Word for word, copy the entire listing below, but do not carry over any pictures.
======== EXERCISE INPUTS
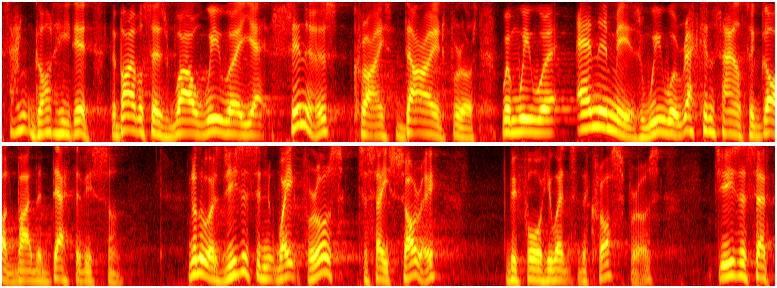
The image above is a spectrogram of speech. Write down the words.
Thank God he did. The Bible says, while we were yet sinners, Christ died for us. When we were enemies, we were reconciled to God by the death of his Son. In other words, Jesus didn't wait for us to say sorry before he went to the cross for us. Jesus said,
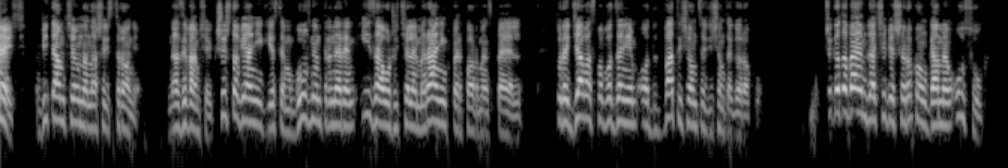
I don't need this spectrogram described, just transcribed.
Cześć, witam Cię na naszej stronie. Nazywam się Krzysztof Janik, jestem głównym trenerem i założycielem runningperformance.pl, które działa z powodzeniem od 2010 roku. Przygotowałem dla Ciebie szeroką gamę usług,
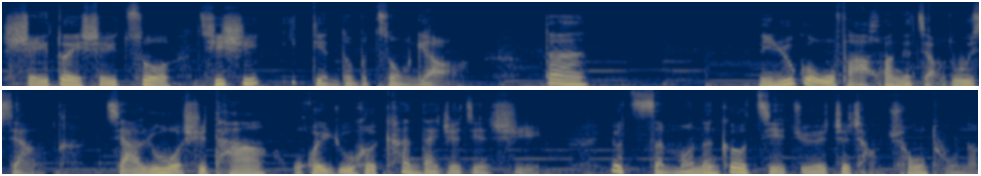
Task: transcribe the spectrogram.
谁对谁错其实一点都不重要，但你如果无法换个角度想，假如我是他，我会如何看待这件事？又怎么能够解决这场冲突呢？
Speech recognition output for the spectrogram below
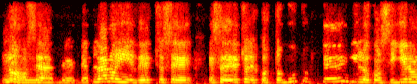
No, o Eh, sea, de, de plano y de hecho ese, ese derecho les costó mucho a ustedes y lo consiguieron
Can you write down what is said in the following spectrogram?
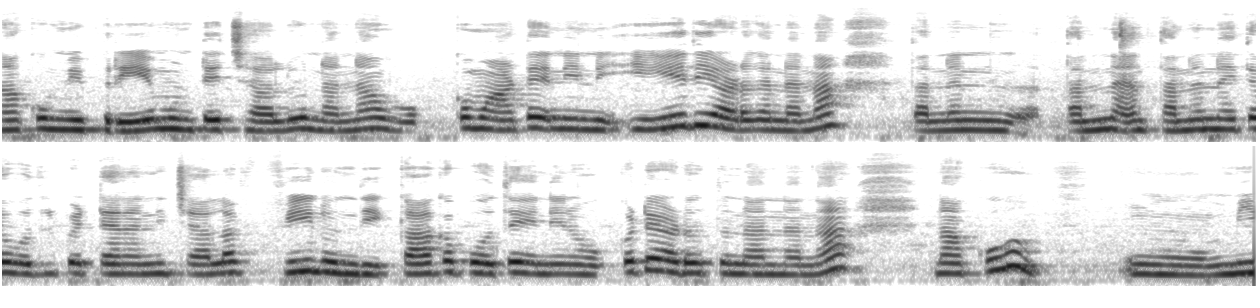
నాకు మీ ప్రేమ ఉంటే చాలు. నాన్న ఒక్క మాటే నేను ఏది అడగను నాన్న. తనని తన తననైతే వదిలిపెట్టానని చాలా ఫీల్ ఉంది. కాకపోతే నేను ఒక్కటే అడుగుతున్నాను నాన్న. నాకు మీ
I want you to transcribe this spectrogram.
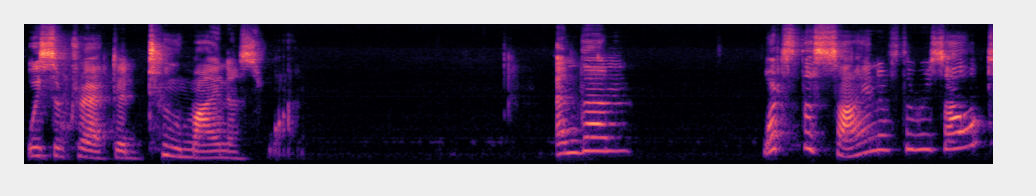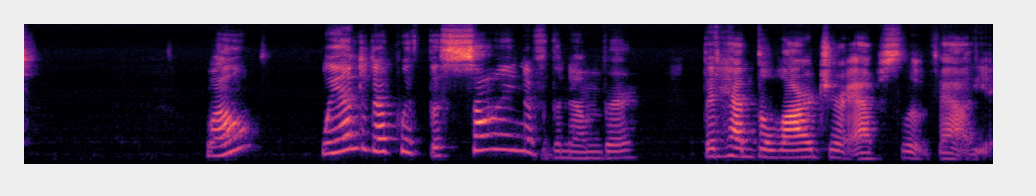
we subtracted 2 minus 1. And then What's the sign of the result? Well, we ended up with the sign of the number that had the larger absolute value.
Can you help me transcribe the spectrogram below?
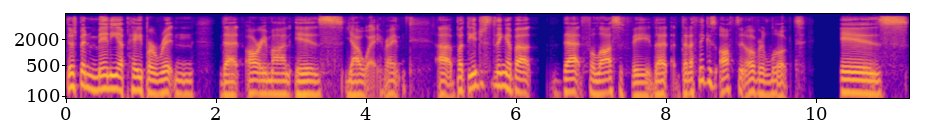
there's been many a paper written that Ahriman is Yahweh, right? Uh, but the interesting thing about that philosophy that that I think is often overlooked is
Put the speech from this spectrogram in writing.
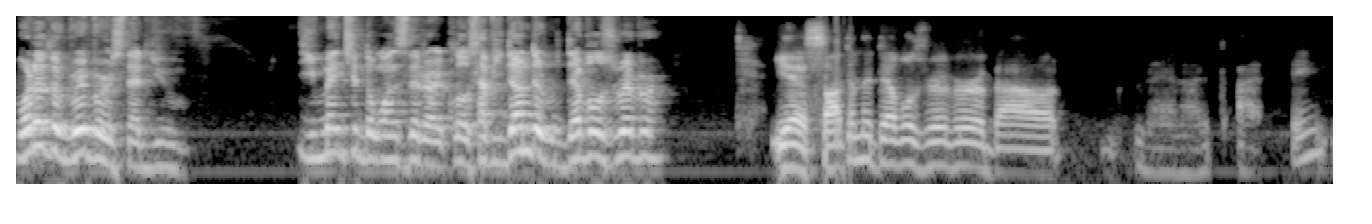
what are the rivers that you you mentioned the ones that are close? Have you done the Devil's River? Yes, I've done the Devil's River about man, I I think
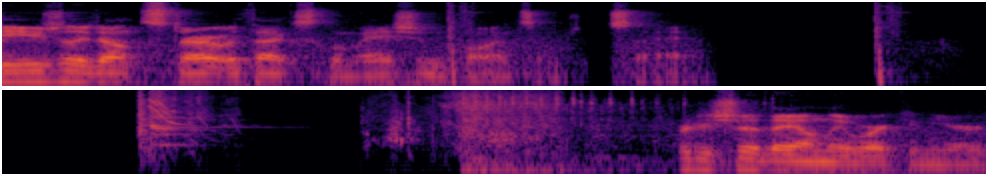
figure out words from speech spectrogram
they usually don't start with exclamation points, I'm just saying. Pretty sure they only work in your,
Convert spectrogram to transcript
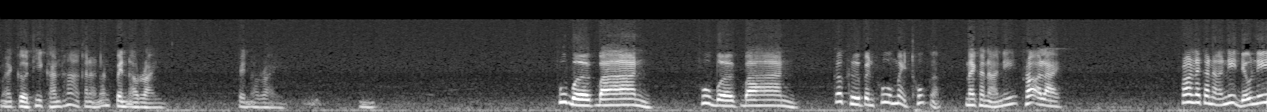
มันเกิดที่ขันห้าขณะนั้นเป็นอะไร เป็นอะไร ผู้เบิกบาน ผู้เบิกบาน ก็คือเป็นผู้ไม่ทุกข์ในขณะนี้ เพราะอะไร เพราะในขณะนี้เดี๋ยวนี้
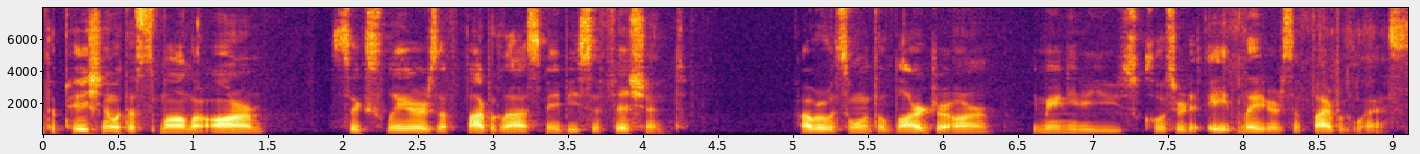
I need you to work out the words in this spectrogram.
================
__RESULT__
The image above is a spectrogram of speech. Write down the words.
Thank God he did. The Bible says, while we were yet sinners, Christ died for us. When we were enemies, we were reconciled to God by the death of his Son. In other words, Jesus didn't wait for us to say sorry before he went to the cross for us. Jesus said,
I don't need this spectrogram described, just transcribed.
Cześć, witam Cię na naszej stronie. Nazywam się Krzysztof Janik, jestem głównym trenerem i założycielem runningperformance.pl, które działa z powodzeniem od 2010 roku. Przygotowałem dla Ciebie szeroką gamę usług,
Task: transcribe the spectrogram.
谁对谁错其实一点都不重要，但你如果无法换个角度想，假如我是他，我会如何看待这件事？又怎么能够解决这场冲突呢？
Speech recognition output for the spectrogram below
No, o Eh, sea, de, de plano y de hecho ese, ese derecho les costó mucho a ustedes y lo consiguieron
Can you write down what is said in the following spectrogram?
నాకు మీ ప్రేమ ఉంటే చాలు. నాన్న ఒక్క మాటే నేను ఏది అడగను నాన్న. తనని తన తననైతే వదిలిపెట్టానని చాలా ఫీల్ ఉంది. కాకపోతే నేను ఒక్కటే అడుగుతున్నాను నాన్న. నాకు మీ
I want you to transcribe this spectrogram.
we subtracted 2 minus 1. And then What's the sign of the result? Well, we ended up with the sign of the number that had the larger absolute value.
Can you help me transcribe the spectrogram below?
there's been many a paper written that Ahriman is Yahweh, right? Uh, but the interesting thing about that philosophy that that I think is often overlooked is
Put the speech from this spectrogram in writing.
what are the rivers that you you mentioned the ones that are close? Have you done the Devil's River? Yes, I've done the Devil's River about man, I I think
figure out words from speech spectrogram
they usually don't start with exclamation points, I'm just saying. Pretty sure they only work in your,
Convert spectrogram to transcript
มันเกิดที่ขันห้าขณะนั้นเป็นอะไร เป็นอะไร ผู้เบิกบาน ผู้เบิกบาน ก็คือเป็นผู้ไม่ทุกข์ในขณะนี้ เพราะอะไร เพราะในขณะนี้เดี๋ยวนี้
I need you to work out the words in this spectrogram.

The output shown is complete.